"This," as Datuin refers to it, is the cycle of bad health that has now resulted from a generation of poor eating habits. Already, Alabama has been ranked among the top five states in the nation for rates of obesity, diabetes and heart disease. 

 

She said she remembers a time when the kitchen garden provided the bulk of vegetables and fruits a family consumed, and red meat consumption was often limited to one or two days a week. 

 

"These are the foods I grew up on, but it''s changed, and now we are in a culture of convenience," Datuin said. "It''s cheaper, easier and more convenient to go through the fast food line for dinner or grab a Coke from a vending machine, but that''s exactly what''s killing us." 

 

Families are feeling the squeeze when it comes to better nutrition for healthier lives. 

 

Chad and Leigh Ragan, of Florence, said it''s a challenge to feed their four children nutritious foods on a budget that''s now being strained by rising gas prices. 

 

"We try to limit the older boys to one soda and one sweet snack a day, and the little ones to one sweet snack, but that doesn''t always work," Leigh Ragan said. "Then there are the days we''re out running errands, and we don''t have time to come home and make a meal." 

 

When that happens, she said meals can consist of fast food, including fried chicken nuggets or cheeseburgers. 

 

Still, Chad Ragan, who is a cook, said having more organic and healthier options available would be a best-case scenario for him, if those foods were also more affordable to feed a family of six. 

 

"They''re so much more expensive," he said. "So, even though we don''t like it, we''ve made Thursday night pizza night because it''s cheaper and easier to buy pizza for all six of us than it is to try to cook something the kids might not eat." 

 

For the Ragans, better nutrition comes in convenient bursts, including sliced apples or carrots for snacks, low-fat milk and the addition of a multivitamin to the kids'' diets. 

 

Datuin said those small steps can make a big difference in the long run. 

 

"I have to believe we''re making strides to change these eating habits," she said. "That''s all we can do because, ultimately, it''s about making better choices, choosing grilled chicken instead of a burger, and apples instead of fries.

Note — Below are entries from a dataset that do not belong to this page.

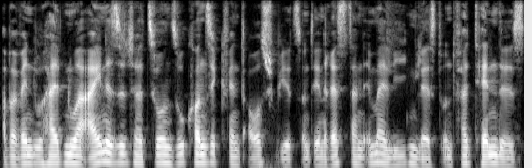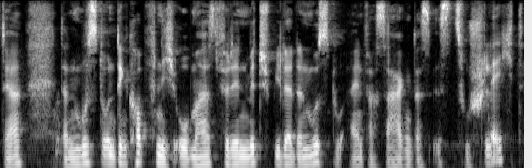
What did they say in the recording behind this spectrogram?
aber wenn du halt nur eine Situation so konsequent ausspielst und den Rest dann immer liegen lässt und vertändelst, ja, dann musst du und den Kopf nicht oben hast für den Mitspieler, dann musst du einfach sagen, das ist zu schlecht.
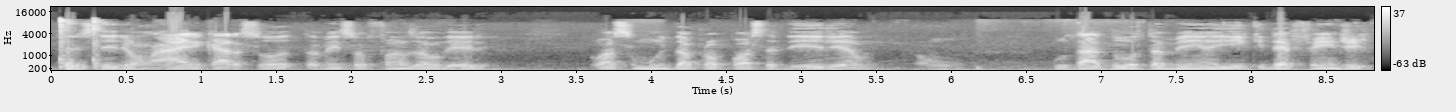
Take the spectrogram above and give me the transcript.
Entrevistei ele online, cara, sou, também sou fãzão dele. Gosto muito da proposta dele, é um, é um lutador também aí que defende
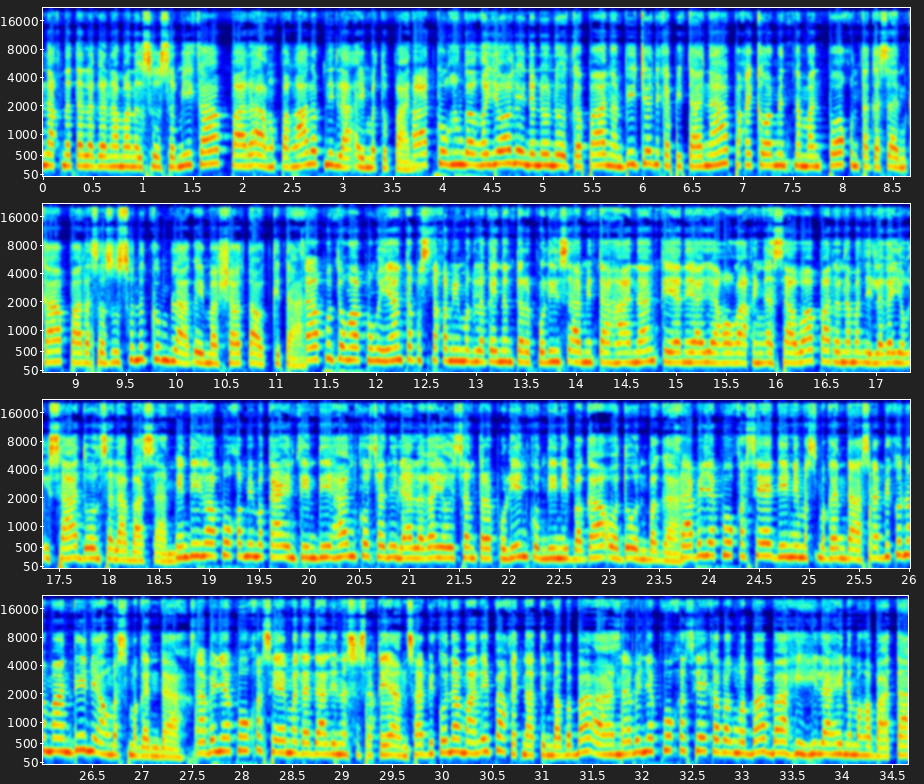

We are making headway, but it''s a very slow process, and it''s going to take time."